Recently I’ve been on a scifi kick (and got sucked into watching episodes of Stargate: Universe online, which is a great way to see a whole series but a massive free-time sink). Interpersonal issues aside, the characters on SGU, who are stuck on an alien spaceship on the other side of the universe, spend a lot of time visiting new planets, looking for resources like food and water. Sometimes the main barrier to this is an alien critter that doesn’t like them much, but often they end up on deserted planets with little more than a “well, you can breathe and it’s not too cold” from the probes they send through first.
23 August 2011
I was lucky enough to get an email from Dr. Ed Llewellin, one of the volcanologists featured in National Geographic’s “How to Build a Volcano”, with commentary on my review of the show. He’s given me permission to post excerpts from his message here, which will clarify a few things that I commented on, as well as expanding on the science presented in the show and correcting a few faulty …
17 August 2011
Last week I happened to be watching the National Geographic Channel and caught their new program, “How to Build a Volcano”. Being somewhat interested in volcano-building processes myself, I sat down with a pad of paper and got ready to take notes for a review.
The show started off with an exciting idea: bring together a special effects team and a group of volcanologists and try to replicate volcanic processes on a large (but controllable scale). Thus, building a volcano. The four volcanologists (Mike Manga and Ben Andrews of UC Berkely, Josef Dufek of Georgia Tech, and Ed Llewellyn of Durham University) worked with special effects expert Max MacDonald to create a 10-meter-high volcano in a Canadian quarry (and we all know from Mythbusters that anything involving an abandoned quarry is also going to involve explosions).
18 May 2011
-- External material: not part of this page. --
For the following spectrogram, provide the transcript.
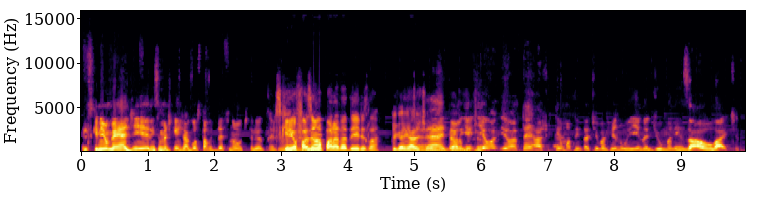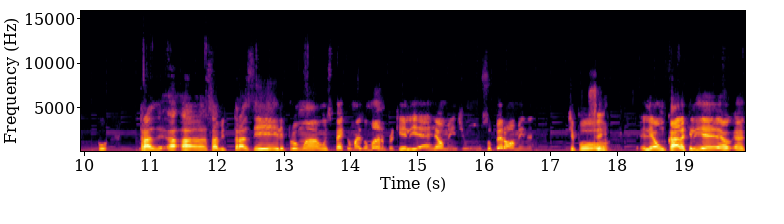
Eles queriam ganhar dinheiro em cima de quem já gostava de Death Note, tá ligado? Eles queriam Uhum. fazer uma parada deles lá. Ganharam É, dinheiro, É, então, e, e eu, eu até acho que tem uma tentativa genuína de humanizar o Light. Né? Tipo, trazer, a- a- sabe, trazer ele pra uma, um espectro mais humano, porque ele é realmente um super-homem, né? Tipo, Sim. ele é um cara que ele é, é,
On Sunday night, I watched the National Geographic Channel’s new special “X-Ray Earth”. From the commercials advertising it, I thought the show might be interesting; it looked like there would be a significant part devoted to remote sensing techniques that I (and other Earth scientists) are familiar with using – and the show didn’t disappoint me.
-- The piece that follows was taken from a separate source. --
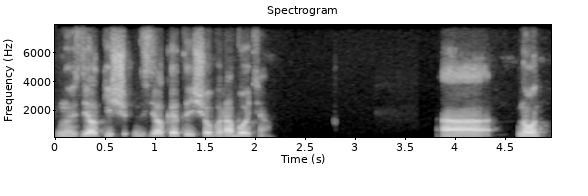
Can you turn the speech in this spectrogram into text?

20 January 2011
After watching Dr. Neil DeGrasse Tyson talk about traveling to Mars on PBS’s NOVA scienceNOW – which I almost missed last night! – I wanted to see how else I could catch programs on Earth science. More and more programs are being offered online, some very soon after they’re aired, so I thought I’d take a quick look around and see what’s available for a grad student who doesn’t necessarily have the energy to stay up late watching TV.
Here’s a breakdown by provider of some of my favorites (short and long), with summaries from their respective websites. I won’t say that they’re all totally scientifically accurate, but most of them do a pretty good job, and some may be useful for teaching purposes as well as entertainment.
11 November 2008
House is on, and our favorite misanthropic doctor just made a comment about mineralogy. And what’s even better? One of the other doctors understood it. [Yak yak yak how do we find this tumor if we can’t bring the guy to the hospital and have only limited equipment…]House: “What part of olivine, pyroxene and amphibole don’t you understand?”[Blank stares]Cameron: “They’re indicator minerals. You can’t see diamonds so you look for …
14 July 2008
Last night I watched an episode of the BBC’s new series Earth: The Biography, which is currently showing on the National Geographic Channel. The series has 5 episodes – “Atmosphere,” “Ocecans,” “Ice,” “Volcanoes,” and “Rare Planet” – and is hosted by Dr. Iain Stewart of the Science Channel’s Hot Rocks. It’s been pretty heavily promoted by NG, and since it’s a BBC production I’m assuming it’s showing on their science …